And I feel pride. I feel pride because we have faced tragedies in the past, many even more devastating and we’ve survived. No, we’ve thrived. I feel pride in Jewish doctors and nurses who ignored a guy screaming, “I want to kill all the Jews,” and took care of him like they would any other patient. I feel pride in a community who was attacked because they supported HIAS, because they opened their heart to those in need. I feel pride because my tradition, Jewish tradition offers hope in a world full of distress, healing in a time of grief: What a gift is Shabbat! What a gift is Torah!

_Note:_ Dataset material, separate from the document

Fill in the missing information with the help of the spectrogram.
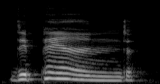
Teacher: Here the stress is on the alt, on pend. Why? Because we have applied rule 1B.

What a gift is prayer! I feel pride because far from crushing our spirit, this evil only strengthens our resolve.
Chaverim, here it is in a nutshell. If I have to boil down all that I am, all that I believe, it comes down to this simple saying. I didn’t come up with it. This is Heschel. But I carry it with me always:
“It is either tragic or holy to be a Jew. Our existence is either superfluous or indispensable to the world. It is either tragic or holy to be a Jew.” That’s it. It is a simple choice. If it’s tragic, I am out of here. What do I need this tzurus for? If it’s holy, I am in. I am all in. 100% in.
And I choose holy. I choose to grasp hold of the tree of life with all my might. Winds may come. Leaves may fall. Branches may die. But the trunk is strong. It has deep roots. It guides us on the pathways of justice and comfort and dignity and respect and righteousness and peace.
Last Shabbat, a man entered a shul like ours and said, “All Jews must die.” And he murdered an entire minyan. A minyan plus. If Judaism is tragic, then we add it onto the list that stretches back to the Shoah, and the Pogroms and the Crusades. At best, we remember and move on. Or we say, “I am out of here.” If Judaism is holy, yes, we remember. Yes, we mourn. But we also transform.
Where he sought to kill Jews for being Jews, we embrace our Judaism even more: more Torah, more tefilah, more community, more tzedakah, more chesed.
Where he made walking into a shul scary, we make it warm and welcoming, safe, secure and joyful.
Where he sought to exclude foreigners, we vow to love the stranger, to welcome the refugee.
Where he wanted to empty a synagogue of Jews, we fill it.
Where he fostered hate, we add love.
Where he wrought death, we celebrate life.
Where he brought sorrow to Shabbat, we fill it with delight.
In the face of darkness, we add light.
Am Yisrael Chai!